THE CHINESE GHARAGTER Jl
armed camps of Communism and reaction. There is a deep chasm separating the younger generation from the older generation, which is an extremely regrettable state of affairs. While the thinking younger generation are decidedly for a cataclysmic upheaval of the whole ideological and political system, a movement of conservative reaction has set in among the ruling authorities. The conservative reaction is unfortunately unconvincing, owing to the fact that its champions are mostly war-lords and politicians whose personal lives are far from being models of Confucian conduct. Actually, such conservatism is only a cloak of hypocrisy and a sadistic reprisal giving outlet to their hatred of the young. For Confucianism teaches respect for old age and authority. The shining political light who utters large inouthfuls of Confucianism happens also to initiate Thibetan-lama-Buddhist prayers for divine succour against Japanese aggression. The jumble of Confucian platitudes mixed with Sanscrit om mani padme hum and Thibetan prayer-wheels creates an extremely weird effect unlikely to arouse the interest of the young Chinese.
This is the surface struggle between conservatism and radicalism in China. Its outcome will depend largely upon Japanese and European politics, for no mere argument will settle the question. China may yet be driven to Communism, if the champions of conservatism cannot prove themselves worthy to find a way out for China. As regards the true temperament of the Chinese race and the large mass of people who either read Chinese only or read nothing at all, conservatism will always remain.
Most important, however, is the fact that Chinese do not want to change. Behind all the outward changes of custom and women's dress and habits of locomotion, the Chinese retains a sneering smile for the hot-headed young man who wears a foreign coat or who speaks English too well. That young man always looks immature and is often shamed out of his progressiveness. The strange thing is that the man who no longer looks immature veers towards conservatism in China.

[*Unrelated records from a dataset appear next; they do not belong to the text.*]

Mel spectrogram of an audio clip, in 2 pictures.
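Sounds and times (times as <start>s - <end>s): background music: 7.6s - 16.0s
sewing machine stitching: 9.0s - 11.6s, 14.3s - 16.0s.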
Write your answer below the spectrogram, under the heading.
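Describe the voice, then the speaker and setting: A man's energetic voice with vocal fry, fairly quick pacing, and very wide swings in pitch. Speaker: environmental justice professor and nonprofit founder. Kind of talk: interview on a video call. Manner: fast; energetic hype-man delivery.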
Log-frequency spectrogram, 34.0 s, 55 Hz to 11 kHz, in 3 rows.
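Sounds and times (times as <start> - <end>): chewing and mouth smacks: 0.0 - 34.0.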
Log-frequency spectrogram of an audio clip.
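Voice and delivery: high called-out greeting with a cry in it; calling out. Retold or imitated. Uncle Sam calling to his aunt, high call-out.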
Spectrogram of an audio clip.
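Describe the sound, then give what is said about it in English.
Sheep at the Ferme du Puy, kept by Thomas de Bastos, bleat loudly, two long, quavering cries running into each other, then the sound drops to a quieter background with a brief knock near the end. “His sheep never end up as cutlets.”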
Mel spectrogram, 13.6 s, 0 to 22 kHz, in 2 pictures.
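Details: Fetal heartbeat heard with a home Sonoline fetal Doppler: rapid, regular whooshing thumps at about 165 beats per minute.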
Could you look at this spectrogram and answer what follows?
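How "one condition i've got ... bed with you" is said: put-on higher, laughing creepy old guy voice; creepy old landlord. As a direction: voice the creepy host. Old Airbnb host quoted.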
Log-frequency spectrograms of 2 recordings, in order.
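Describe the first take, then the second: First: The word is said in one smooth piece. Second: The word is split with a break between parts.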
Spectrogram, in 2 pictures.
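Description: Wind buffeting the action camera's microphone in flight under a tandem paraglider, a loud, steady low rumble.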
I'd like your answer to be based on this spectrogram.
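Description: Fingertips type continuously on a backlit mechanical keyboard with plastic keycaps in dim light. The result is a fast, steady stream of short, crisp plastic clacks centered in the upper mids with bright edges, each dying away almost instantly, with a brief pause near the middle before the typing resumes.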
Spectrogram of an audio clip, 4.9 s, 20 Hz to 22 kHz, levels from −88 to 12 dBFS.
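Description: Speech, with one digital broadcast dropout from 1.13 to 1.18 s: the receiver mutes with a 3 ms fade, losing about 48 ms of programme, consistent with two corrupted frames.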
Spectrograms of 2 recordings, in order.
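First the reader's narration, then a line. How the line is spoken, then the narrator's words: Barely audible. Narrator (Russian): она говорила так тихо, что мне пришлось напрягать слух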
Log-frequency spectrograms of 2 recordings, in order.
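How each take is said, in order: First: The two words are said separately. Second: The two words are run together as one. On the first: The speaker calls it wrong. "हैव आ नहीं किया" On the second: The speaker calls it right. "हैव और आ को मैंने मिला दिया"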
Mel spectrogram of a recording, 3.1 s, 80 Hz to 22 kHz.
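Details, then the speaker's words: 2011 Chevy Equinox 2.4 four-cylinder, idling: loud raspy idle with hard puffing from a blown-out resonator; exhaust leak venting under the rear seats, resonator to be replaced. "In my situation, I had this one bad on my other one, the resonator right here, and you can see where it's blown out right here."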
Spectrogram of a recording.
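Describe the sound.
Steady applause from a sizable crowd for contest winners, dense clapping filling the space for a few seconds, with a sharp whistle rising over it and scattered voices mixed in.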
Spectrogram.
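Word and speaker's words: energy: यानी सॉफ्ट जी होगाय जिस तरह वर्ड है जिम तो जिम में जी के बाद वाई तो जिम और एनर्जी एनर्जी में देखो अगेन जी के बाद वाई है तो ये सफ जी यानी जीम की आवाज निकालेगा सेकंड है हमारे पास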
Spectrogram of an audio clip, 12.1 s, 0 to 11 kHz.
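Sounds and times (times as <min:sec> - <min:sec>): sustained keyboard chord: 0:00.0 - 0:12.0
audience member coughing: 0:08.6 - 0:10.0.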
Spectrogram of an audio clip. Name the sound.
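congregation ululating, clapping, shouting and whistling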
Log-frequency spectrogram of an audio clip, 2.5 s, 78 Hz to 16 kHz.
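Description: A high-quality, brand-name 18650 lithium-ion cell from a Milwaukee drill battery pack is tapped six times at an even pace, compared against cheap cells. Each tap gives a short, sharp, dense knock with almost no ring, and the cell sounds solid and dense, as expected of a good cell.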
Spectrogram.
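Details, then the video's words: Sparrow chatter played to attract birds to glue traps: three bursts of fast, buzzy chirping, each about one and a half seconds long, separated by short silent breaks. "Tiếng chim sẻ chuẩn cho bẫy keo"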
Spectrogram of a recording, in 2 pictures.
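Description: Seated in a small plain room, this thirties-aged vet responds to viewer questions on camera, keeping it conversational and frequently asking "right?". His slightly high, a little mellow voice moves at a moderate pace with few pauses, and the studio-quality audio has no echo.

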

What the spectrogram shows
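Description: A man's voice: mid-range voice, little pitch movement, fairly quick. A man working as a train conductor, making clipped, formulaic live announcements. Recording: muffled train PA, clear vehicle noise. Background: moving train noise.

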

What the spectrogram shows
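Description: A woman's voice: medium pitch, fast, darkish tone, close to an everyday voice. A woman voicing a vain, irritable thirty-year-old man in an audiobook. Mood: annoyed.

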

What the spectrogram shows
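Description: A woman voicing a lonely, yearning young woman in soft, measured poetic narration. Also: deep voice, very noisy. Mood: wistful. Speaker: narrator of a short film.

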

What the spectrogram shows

The returned student arrives at maturity by putting on a Chinese gown and accepting the Chinese way of life. He loves its mellowness, its leisure, its comforts, and its commonplace